This week we examine serious mental illness with Alison Brie… or is it something even more complex than that – like aliens or time-travel?
One thing’s for sure, you’ll likely leave this without answers and that’s okay. I say just enter this one with an open mind and ride it to your own conclusions.
Horse Girl (2020)
A socially awkward woman with a fondness for arts and crafts, horses, and supernatural crime shows finds her increasingly lucid dreams trickling into her waking life.
Sarah (Brie) is shy and awkward AF, therefore supremely relatable. She works in a craft store by day and loiters around the sofa by evening, soaking up episodes of her favourite supernatural show.
So far so ordinary, except Sarah isn’t really ordinary. She has very lucid dreams at night, that are bit by bit leaking into her everyday and it’s not long before she’s convinced herself that something is definitely up with that.
Mostly alone or hanging around her old horse, who now belongs to someone else, things look up a little when Sarah’s roommate Nikki (Debby Ryan) – tired of her being around the flat all the time – fixes her up with her boyfriend’s mate Darren (John Reynolds). The pair hit it off in their mutual oddness.
Meanwhile, Sarah dreams about people she’s never met but then sees in real life and wakes up in odd places, losing chunks of time she can’t account for.
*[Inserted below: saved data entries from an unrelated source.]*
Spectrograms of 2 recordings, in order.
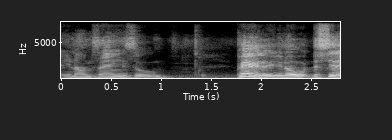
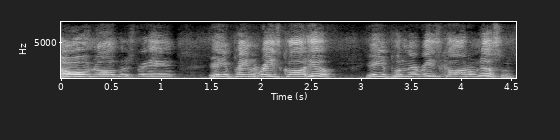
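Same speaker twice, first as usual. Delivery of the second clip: cop voice; 7 semitones higher, 3 dB louder than usual. Retold or imitated. Cop's voice retold in story.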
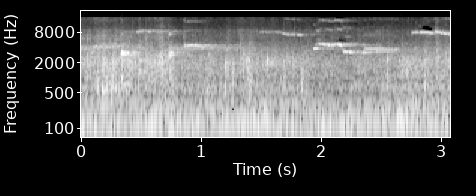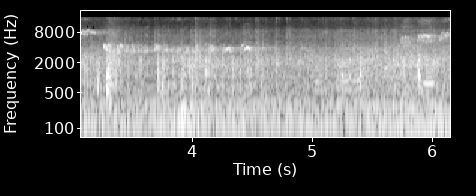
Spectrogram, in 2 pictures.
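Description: Birds chirping in short high calls, with a few sharp chops of a blade into a banana plant, the clearest about a third of a second in and about three seconds in.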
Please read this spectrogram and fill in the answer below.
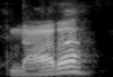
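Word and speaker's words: Ngata: So, we'll go get Nagata and Siraa. Yeah, Natada. He's pronounced Natada. Natada.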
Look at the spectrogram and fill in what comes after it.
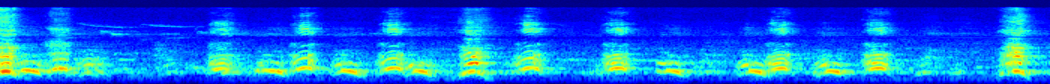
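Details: Shelter dogs barking together, short harsh barks repeated roughly every half second with overlapping yips from more than one dog.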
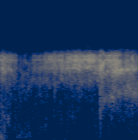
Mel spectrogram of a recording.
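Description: A faint hiss in a pause between words, starting about half a second in, with no speech or clear pitch.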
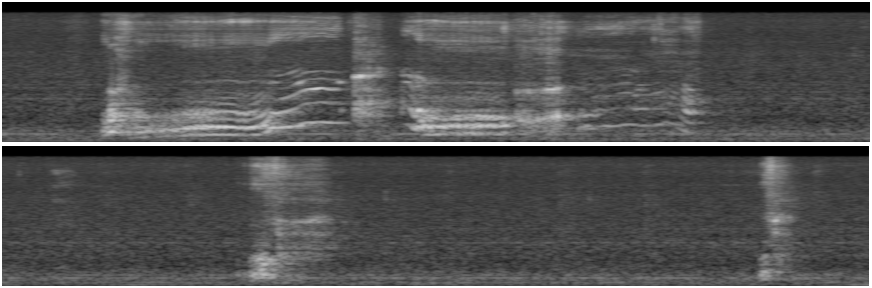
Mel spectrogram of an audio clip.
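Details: A Shih Tzu Maltese mix dog in a backyard warbling in protest at something outside: wavering, rising and falling growly yodels in two long bursts, followed by a few short sharp yips.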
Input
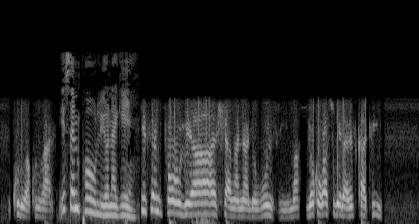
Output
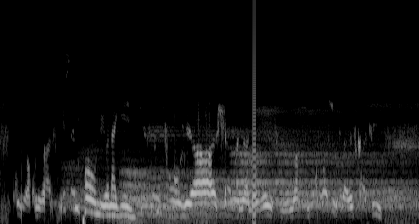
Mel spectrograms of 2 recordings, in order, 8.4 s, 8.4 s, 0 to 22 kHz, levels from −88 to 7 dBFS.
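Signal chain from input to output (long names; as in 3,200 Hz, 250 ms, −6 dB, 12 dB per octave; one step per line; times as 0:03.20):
spectral envelope exaggerated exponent 3
volume swells 317 ms
low-pass filter 1,400 Hz 12 dB per octave
feedback delay with all-pass diffusion 920 ms, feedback 47%, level −14 dB
buffer that repeats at 0:05.04, samples 256, times 10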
She becomes convinced she’s being visited by aliens which eventually jeopardises her fledging romance, and alienates her from Nikki and her work colleagues.
All this is extra worrying given the history of both her mother and grandmother, who both lived with severe mental health issues, with her mother dying by suicide. But is Sarah breaking down in the same way or is there truth to her theories? Also – could she really be her grandmother transported through time into this reality (since they look identical)? Hmmm.
When Sarah ends up seeking help in a medical capacity, she meets another girl who speaks of the same experiences. Is this validation?
I’m finding it quite hard to encapsulate this interesting indie flick. Which is kind of the point. Mental illness, loneliness, depression – none of these are exactly linear or easy to define.
Who knows what’s real and what isn’t? All I know is that the concept of going through all this as a person with mental health challenges is fascinating. What if it’s real but you’re someone who isn’t always trusted by others, and who doesn’t particularly trust yourself either? It’s a terrifying thought.
In the end it doesn’t really matter and the ambiguous ending won’t tie it all up for you. There’s lots of debate on the internet about it though which is worth a read.
Alison Brie wrote the screenplay following her own experiences and she’s bloody great as Sarah. I really just wanted to her be okay and respected by those around her and there are times I really felt for her, particularly when she’s scared and naked in her workplace.
I’d say it’s definitely worth a go and is quite a realistic look at living with these issues, though obviously I have little experience of schizophrenia, or alien abduction for that matter. It’s funny at times, respectfully handled and sweet – and I liked it.